# TASK TO CARRY OUT
Among the entries below, please repeat exactly and only the lines from the line containing "What is being" to the line containing "Could you read", both lines included.

# EXCERPTED RECORDS
● ● ● ●
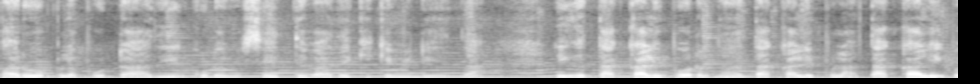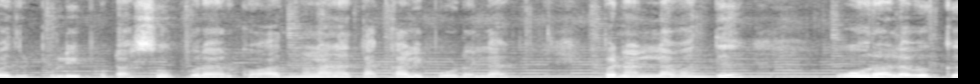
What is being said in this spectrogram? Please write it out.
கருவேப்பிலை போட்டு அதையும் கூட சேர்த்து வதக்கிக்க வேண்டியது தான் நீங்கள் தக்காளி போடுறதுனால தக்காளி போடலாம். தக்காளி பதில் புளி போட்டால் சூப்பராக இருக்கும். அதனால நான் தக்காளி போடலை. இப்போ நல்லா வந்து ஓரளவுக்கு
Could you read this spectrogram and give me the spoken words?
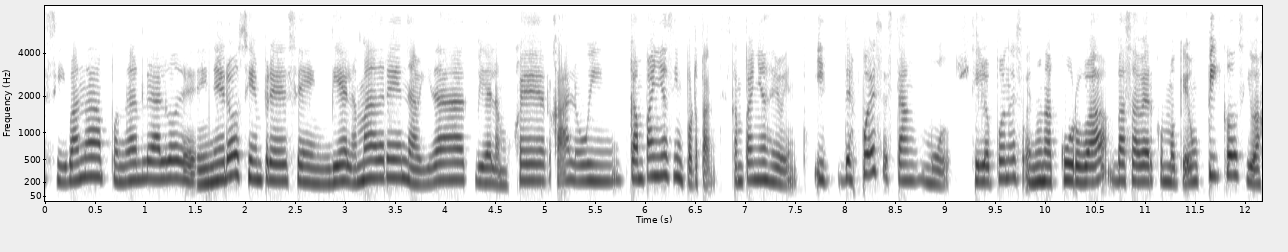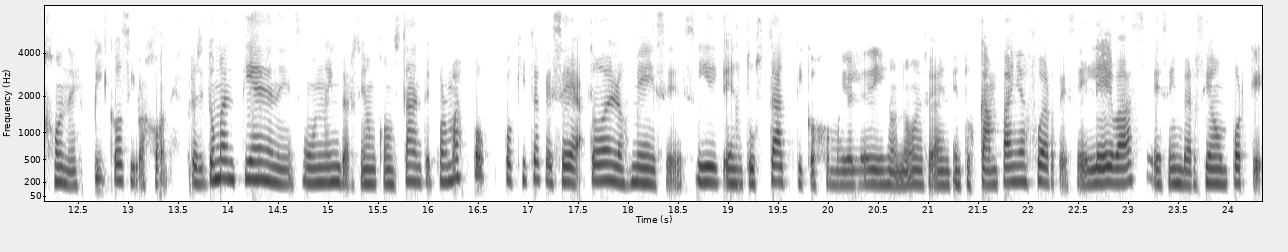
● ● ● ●
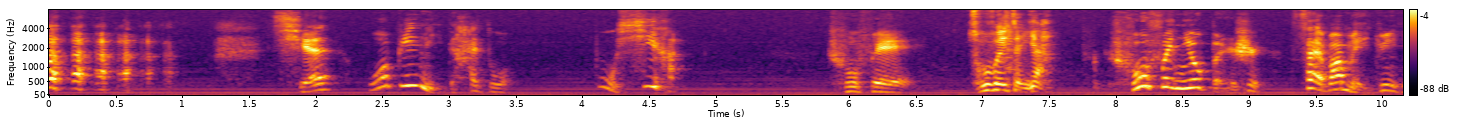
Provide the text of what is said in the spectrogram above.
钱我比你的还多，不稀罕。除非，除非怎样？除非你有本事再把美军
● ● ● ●
# FINISHED TASK
What is being said in this spectrogram? Please write it out.
கருவேப்பிலை போட்டு அதையும் கூட சேர்த்து வதக்கிக்க வேண்டியது தான் நீங்கள் தக்காளி போடுறதுனால தக்காளி போடலாம். தக்காளி பதில் புளி போட்டால் சூப்பராக இருக்கும். அதனால நான் தக்காளி போடலை. இப்போ நல்லா வந்து ஓரளவுக்கு
Could you read this spectrogram and give me the spoken words?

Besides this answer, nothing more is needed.